Last night, Steve, Meg, and their two daughters hosted the three of us. We all cooked pasta together, and over dinner Steve and Meg told us stories about their honeymoon (a trans-Am bike trip), NASA (Steve worked for Space Ops), and off-roading (Steve and his daughter just drove the Lolo Trail in central Idaho).

Each of these stories speaks to the generosity and friendliness that we’ve experienced along the road. Complete strangers open their homes to us when they’re away, and they share dinner with us when they’re home. To be clear, Warm Showers is not a uniformly comfortable experience. We show up late, tired, hungry, and dirty, with nothing more to offer than company and stories. Sharing strangers’ space is not something I did in my day to day life in Maine, Seattle, or Chicago, and I reflexively feel burdensome or in the way.

Still, I set out on this trip hoping to meet different people and to stretch my bubble. And while Warm Showers hosts are undeniably a specific subset of the larger population (so far they’ve been relatively affluent with histories of traveling), sharing their space provides a brief window into lives, stories, and perspectives I would not otherwise have encountered.

Off the Ground

Today is our sixth day out on the Northern Tier ACA route, which runs from Anacortes, WA to Bar Harbor, ME.  At the moment I’m writing and eating peanut butter straight from the jar.

Rory and I started in Seattle on 18th, only a day later than planned and left the city for Deception Pass after a customary stop at Mighty-O donuts. At Deception Pass we met Lauren (aka Biscuit), my friend and Bonkers teammate from Chicago, who will be joining us until we reach West Glacier, MT. We then rode to Rockport (day 2), into North Cascade National Park (day 3), over Rainy and Washington Passes to Mazama (day 4), and finally over Loup Loup Pass and into the Okanogan Valley where we stayed last night (day 5).

As with previous bike tours, each day brings a lot to see but little to actually do, which I suspect makes for boring reading.
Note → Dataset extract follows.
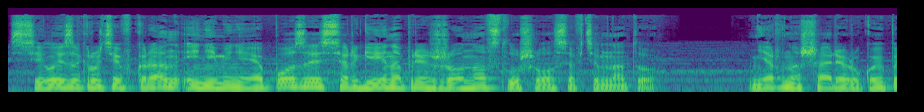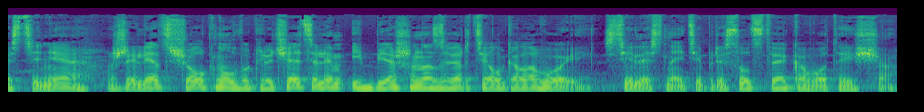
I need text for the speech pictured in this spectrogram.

Relatively mundane events become exciting (e.g. drinking coffee with milk or finding a power outlet), and I spend most of my waking and sleeping hours thinking about food. The parts of each day that are notable are difficult to capture in photos or words, so I’ll try to avoid creating a laundry list of small towns visited, mileages travelled, and passes climbed. Those details are better captured by Instagram and Strava, anyway.

For me, the transition from “life as a grad student” to “life on a bike tour” as I’ve experienced it is worth sharing, if only because of the near immediate change in perspective. In the weeks preceding the tour I worried about missing work, missing paper deadlines–generally “falling behind.” At one point during the spring I said that I felt like I was making a poor decision by choosing this bike tour over an internship. Two days before we left for Deception Pass I considered hauling my MacBook across the entire country. In retrospect, all of these thoughts seem ridiculous and absurd. To my knowledge, nothing about my grad student life has broken. I’ll spend the next few months thinking about what I’m going to eat and where I’m going to sleep (in that order), and everything will be fine.

The Bike Barn–our campsite in Mazama–stands out from the past week of riding, though I hope we find similar experiences over the following three months. Jim and Jan (the owners) leave their yard open to touring cyclists who are passing through, and they provide drinking water, an outdoor shower, a toilet, power outlets, and a small refrigerator, all on a pay-what-you-can model. We shared the space with 6 others–two couples and two solo cyclists–all of whom were in various stages of different tours, and we spent most of the evening swapping stories, trading route information, and drinking beers. That night at the Bike Barn contrasted with the following night in Omak, where we camped at the edge of a noisy park adjacent to the highway, surrounded by massive RVs whose owners glanced at us skeptically or remained inside.

Tomorrow we head north towards Republic and the Canadian border for more passes and (hopefully) sub 90 degree weather. for pictures and updates.